◆ Exercise instructions
Pictures appear among the records. Write out all else exactly as it stands.
[[ Extracted material, beginning ]]
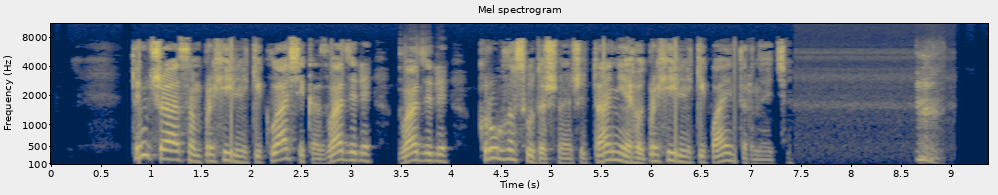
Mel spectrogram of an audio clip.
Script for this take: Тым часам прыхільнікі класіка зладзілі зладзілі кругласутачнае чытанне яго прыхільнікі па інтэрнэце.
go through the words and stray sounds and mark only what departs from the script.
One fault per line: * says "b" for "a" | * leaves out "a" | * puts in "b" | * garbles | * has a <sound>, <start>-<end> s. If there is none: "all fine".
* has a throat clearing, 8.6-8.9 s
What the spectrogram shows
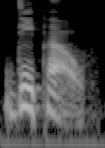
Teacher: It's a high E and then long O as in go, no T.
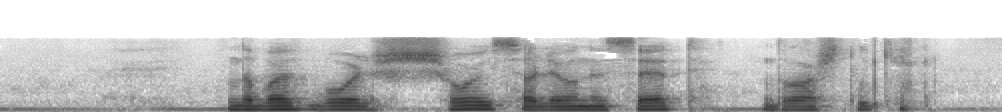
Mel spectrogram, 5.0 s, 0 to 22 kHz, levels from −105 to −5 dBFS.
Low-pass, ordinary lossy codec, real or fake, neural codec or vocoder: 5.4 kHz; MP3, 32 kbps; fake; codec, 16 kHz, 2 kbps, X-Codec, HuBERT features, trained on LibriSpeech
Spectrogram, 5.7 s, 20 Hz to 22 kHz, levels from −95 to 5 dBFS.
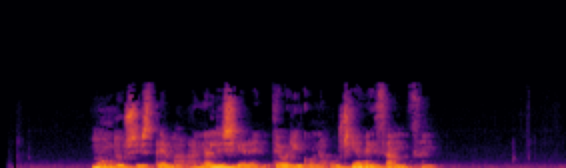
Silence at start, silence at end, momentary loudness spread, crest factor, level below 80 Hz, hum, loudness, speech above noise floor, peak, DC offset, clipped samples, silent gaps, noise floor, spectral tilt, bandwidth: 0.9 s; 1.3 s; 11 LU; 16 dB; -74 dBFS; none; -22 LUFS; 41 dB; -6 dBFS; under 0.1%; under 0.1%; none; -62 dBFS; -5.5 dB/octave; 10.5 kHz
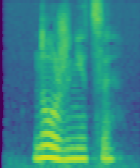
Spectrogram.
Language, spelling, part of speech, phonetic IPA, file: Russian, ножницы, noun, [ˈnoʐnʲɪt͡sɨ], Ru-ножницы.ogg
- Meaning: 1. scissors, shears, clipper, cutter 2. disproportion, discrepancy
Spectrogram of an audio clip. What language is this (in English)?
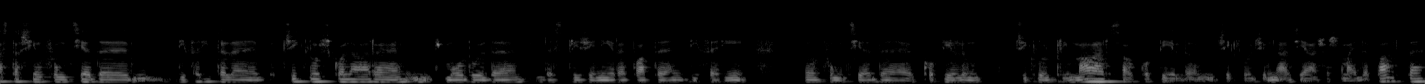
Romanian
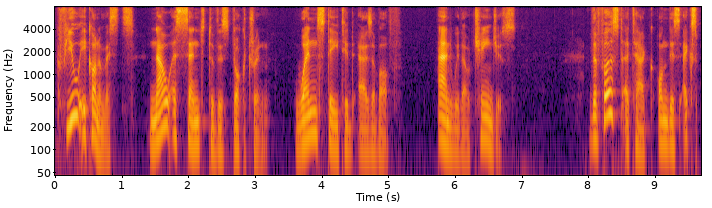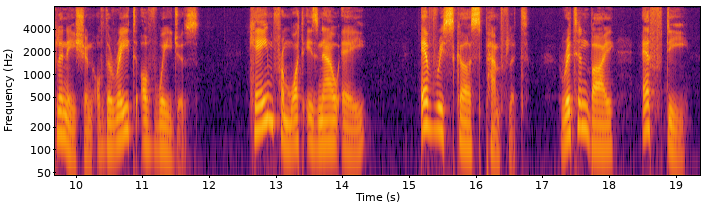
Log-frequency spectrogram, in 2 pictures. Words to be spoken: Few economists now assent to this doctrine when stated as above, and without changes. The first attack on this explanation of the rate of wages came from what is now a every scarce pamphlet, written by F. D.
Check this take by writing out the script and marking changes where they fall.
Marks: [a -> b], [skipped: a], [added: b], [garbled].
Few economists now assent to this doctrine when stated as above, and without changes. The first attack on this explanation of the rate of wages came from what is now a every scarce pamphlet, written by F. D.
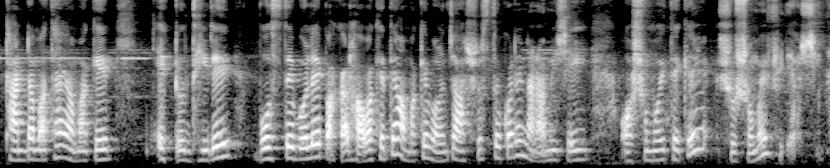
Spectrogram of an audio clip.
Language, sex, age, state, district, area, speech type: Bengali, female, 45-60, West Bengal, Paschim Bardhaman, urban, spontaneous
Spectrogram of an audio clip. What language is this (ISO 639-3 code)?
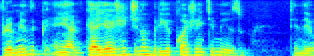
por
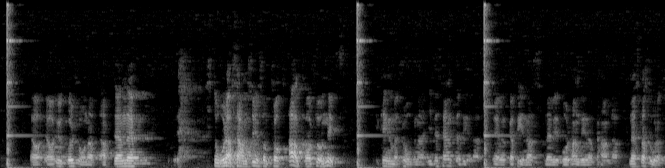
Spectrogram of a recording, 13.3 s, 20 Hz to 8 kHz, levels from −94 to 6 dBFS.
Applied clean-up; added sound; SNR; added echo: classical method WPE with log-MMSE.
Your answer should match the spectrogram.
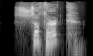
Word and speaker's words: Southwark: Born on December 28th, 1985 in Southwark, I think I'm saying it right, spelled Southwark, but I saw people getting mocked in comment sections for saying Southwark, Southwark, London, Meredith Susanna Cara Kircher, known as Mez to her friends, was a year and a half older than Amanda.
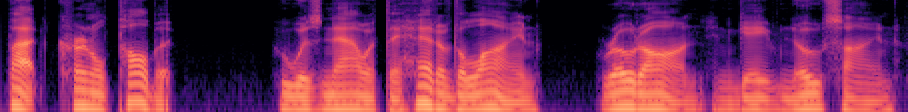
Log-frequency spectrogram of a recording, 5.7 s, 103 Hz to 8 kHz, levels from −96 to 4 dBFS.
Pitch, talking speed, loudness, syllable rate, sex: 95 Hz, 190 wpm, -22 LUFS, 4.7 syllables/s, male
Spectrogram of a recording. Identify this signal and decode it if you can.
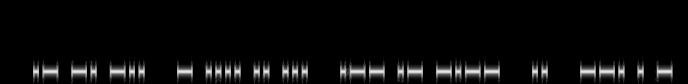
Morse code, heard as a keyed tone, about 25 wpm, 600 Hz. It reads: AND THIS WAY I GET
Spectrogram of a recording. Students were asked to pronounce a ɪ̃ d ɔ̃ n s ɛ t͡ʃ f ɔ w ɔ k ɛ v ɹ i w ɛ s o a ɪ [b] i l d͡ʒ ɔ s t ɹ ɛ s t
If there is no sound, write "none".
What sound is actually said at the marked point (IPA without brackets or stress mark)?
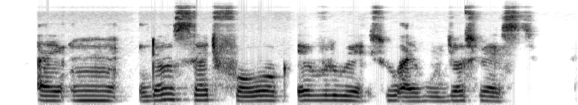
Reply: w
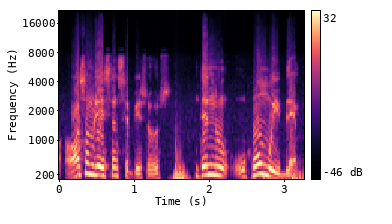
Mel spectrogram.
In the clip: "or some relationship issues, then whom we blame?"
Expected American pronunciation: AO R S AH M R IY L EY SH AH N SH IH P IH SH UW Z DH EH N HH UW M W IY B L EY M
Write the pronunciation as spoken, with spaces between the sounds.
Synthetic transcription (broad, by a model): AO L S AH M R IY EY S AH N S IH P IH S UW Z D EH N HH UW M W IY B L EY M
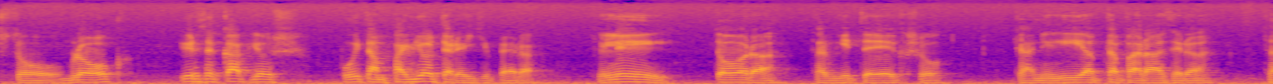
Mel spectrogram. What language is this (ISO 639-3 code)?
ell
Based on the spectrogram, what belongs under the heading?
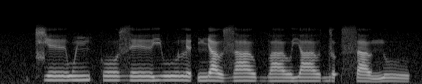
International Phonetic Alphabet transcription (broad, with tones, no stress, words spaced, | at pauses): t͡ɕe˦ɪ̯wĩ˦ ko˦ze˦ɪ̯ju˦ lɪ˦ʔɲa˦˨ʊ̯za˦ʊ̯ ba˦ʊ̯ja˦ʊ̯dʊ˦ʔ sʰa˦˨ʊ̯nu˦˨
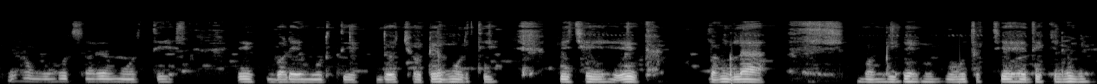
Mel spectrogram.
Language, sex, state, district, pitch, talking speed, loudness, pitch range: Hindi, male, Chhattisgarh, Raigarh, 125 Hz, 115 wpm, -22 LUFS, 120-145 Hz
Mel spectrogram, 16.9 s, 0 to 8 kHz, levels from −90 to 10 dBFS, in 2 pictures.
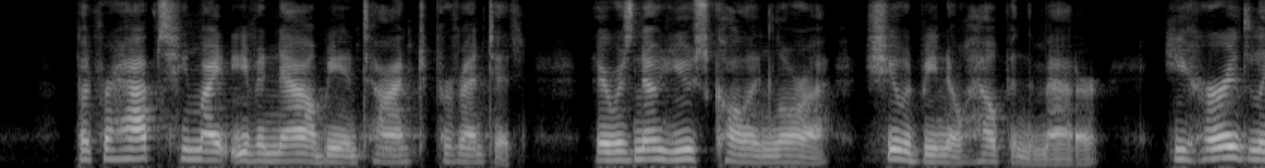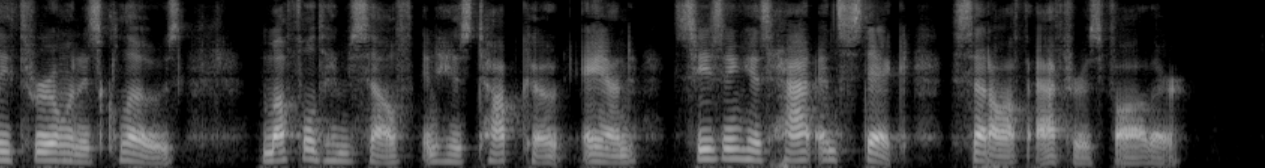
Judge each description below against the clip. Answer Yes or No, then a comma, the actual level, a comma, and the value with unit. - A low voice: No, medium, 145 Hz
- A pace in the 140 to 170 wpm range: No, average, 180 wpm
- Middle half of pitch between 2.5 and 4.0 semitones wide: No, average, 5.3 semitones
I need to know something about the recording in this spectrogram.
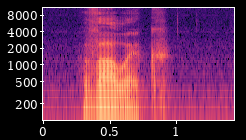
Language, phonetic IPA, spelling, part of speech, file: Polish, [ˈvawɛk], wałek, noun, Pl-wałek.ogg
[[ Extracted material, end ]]
◆ Reply
Mel spectrogram of an audio clip.
Script for this take: Тым часам прыхільнікі класіка зладзілі зладзілі кругласутачнае чытанне яго прыхільнікі па інтэрнэце.
go through the words and stray sounds and mark only what departs from the script.
One fault per line: * says "b" for "a" | * leaves out "a" | * puts in "b" | * garbles | * has a <sound>, <start>-<end> s. If there is none: "all fine".
* has a throat clearing, 8.6-8.9 s
What the spectrogram shows
Teacher: It's a high E and then long O as in go, no T.
Mel spectrogram, 5.0 s, 0 to 22 kHz, levels from −105 to −5 dBFS.
Low-pass, ordinary lossy codec, real or fake, neural codec or vocoder: 5.4 kHz; MP3, 32 kbps; fake; codec, 16 kHz, 2 kbps, X-Codec, HuBERT features, trained on LibriSpeech
Spectrogram, 5.7 s, 20 Hz to 22 kHz, levels from −95 to 5 dBFS.
Silence at start, silence at end, momentary loudness spread, crest factor, level below 80 Hz, hum, loudness, speech above noise floor, peak, DC offset, clipped samples, silent gaps, noise floor, spectral tilt, bandwidth: 0.9 s; 1.3 s; 11 LU; 16 dB; -74 dBFS; none; -22 LUFS; 41 dB; -6 dBFS; under 0.1%; under 0.1%; none; -62 dBFS; -5.5 dB/octave; 10.5 kHz
Spectrogram.
Language, spelling, part of speech, phonetic IPA, file: Russian, ножницы, noun, [ˈnoʐnʲɪt͡sɨ], Ru-ножницы.ogg
- Meaning: 1. scissors, shears, clipper, cutter 2. disproportion, discrepancy
Spectrogram of an audio clip. What language is this (in English)?
Romanian
Log-frequency spectrogram, in 2 pictures. Words to be spoken: Few economists now assent to this doctrine when stated as above, and without changes. The first attack on this explanation of the rate of wages came from what is now a every scarce pamphlet, written by F. D.
Check this take by writing out the script and marking changes where they fall.
Marks: [a -> b], [skipped: a], [added: b], [garbled].
Few economists now assent to this doctrine when stated as above, and without changes. The first attack on this explanation of the rate of wages came from what is now a every scarce pamphlet, written by F. D.
Spectrogram of an audio clip.
Language, sex, age, state, district, area, speech type: Bengali, female, 45-60, West Bengal, Paschim Bardhaman, urban, spontaneous
Spectrogram of an audio clip. What language is this (ISO 639-3 code)?
por
Spectrogram of a recording, 13.3 s, 20 Hz to 8 kHz, levels from −94 to 6 dBFS.
Applied clean-up; added sound; SNR; added echo: classical method WPE with log-MMSE.
Your answer should match the spectrogram.
Word and speaker's words: Southwark: Born on December 28th, 1985 in Southwark, I think I'm saying it right, spelled Southwark, but I saw people getting mocked in comment sections for saying Southwark, Southwark, London, Meredith Susanna Cara Kircher, known as Mez to her friends, was a year and a half older than Amanda.
Log-frequency spectrogram of a recording, 5.7 s, 103 Hz to 8 kHz, levels from −96 to 4 dBFS.
Pitch, talking speed, loudness, syllable rate, sex: 95 Hz, 190 wpm, -22 LUFS, 4.7 syllables/s, male
Spectrogram of a recording. Identify this signal and decode it if you can.
Morse code, heard as a keyed tone, about 25 wpm, 600 Hz. It reads: AND THIS WAY I GET
Spectrogram of a recording. Students were asked to pronounce a ɪ̃ d ɔ̃ n s ɛ t͡ʃ f ɔ w ɔ k ɛ v ɹ i w ɛ s o a ɪ [b] i l d͡ʒ ɔ s t ɹ ɛ s t
If there is no sound, write "none".
What sound is actually said at the marked point (IPA without brackets or stress mark)?
Reply: w
Mel spectrogram.
In the clip: "or some relationship issues, then whom we blame?"
Expected American pronunciation: AO R S AH M R IY L EY SH AH N SH IH P IH SH UW Z DH EH N HH UW M W IY B L EY M
Write the pronunciation as spoken, with spaces between the sounds.
Synthetic transcription (broad, by a model): AO L S AH M R IY EY S AH N S IH P IH S UW Z D EH N HH UW M W IY B L EY M
Mel spectrogram. What language is this (ISO 639-3 code)?
ell
Based on the spectrogram, what belongs under the heading?
International Phonetic Alphabet transcription (broad, with tones, no stress, words spaced, | at pauses): t͡ɕe˦ɪ̯wĩ˦ ko˦ze˦ɪ̯ju˦ lɪ˦ʔɲa˦˨ʊ̯za˦ʊ̯ ba˦ʊ̯ja˦ʊ̯dʊ˦ʔ sʰa˦˨ʊ̯nu˦˨
Mel spectrogram.
Language, sex, state, district, pitch, talking speed, loudness, pitch range: Hindi, male, Chhattisgarh, Raigarh, 125 Hz, 115 wpm, -22 LUFS, 120-145 Hz
Mel spectrogram, 16.9 s, 0 to 8 kHz, levels from −90 to 10 dBFS, in 2 pictures.
Judge each description below against the clip. Answer Yes or No, then a comma, the actual level, a comma, and the value with unit. - A low voice: No, medium, 145 Hz
- A pace in the 140 to 170 wpm range: No, average, 180 wpm
- Middle half of pitch between 2.5 and 4.0 semitones wide: No, average, 5.3 semitones
I need to know something about the recording in this spectrogram.
Language, phonetic IPA, spelling, part of speech, file: Polish, [ˈvawɛk], wałek, noun, Pl-wałek.ogg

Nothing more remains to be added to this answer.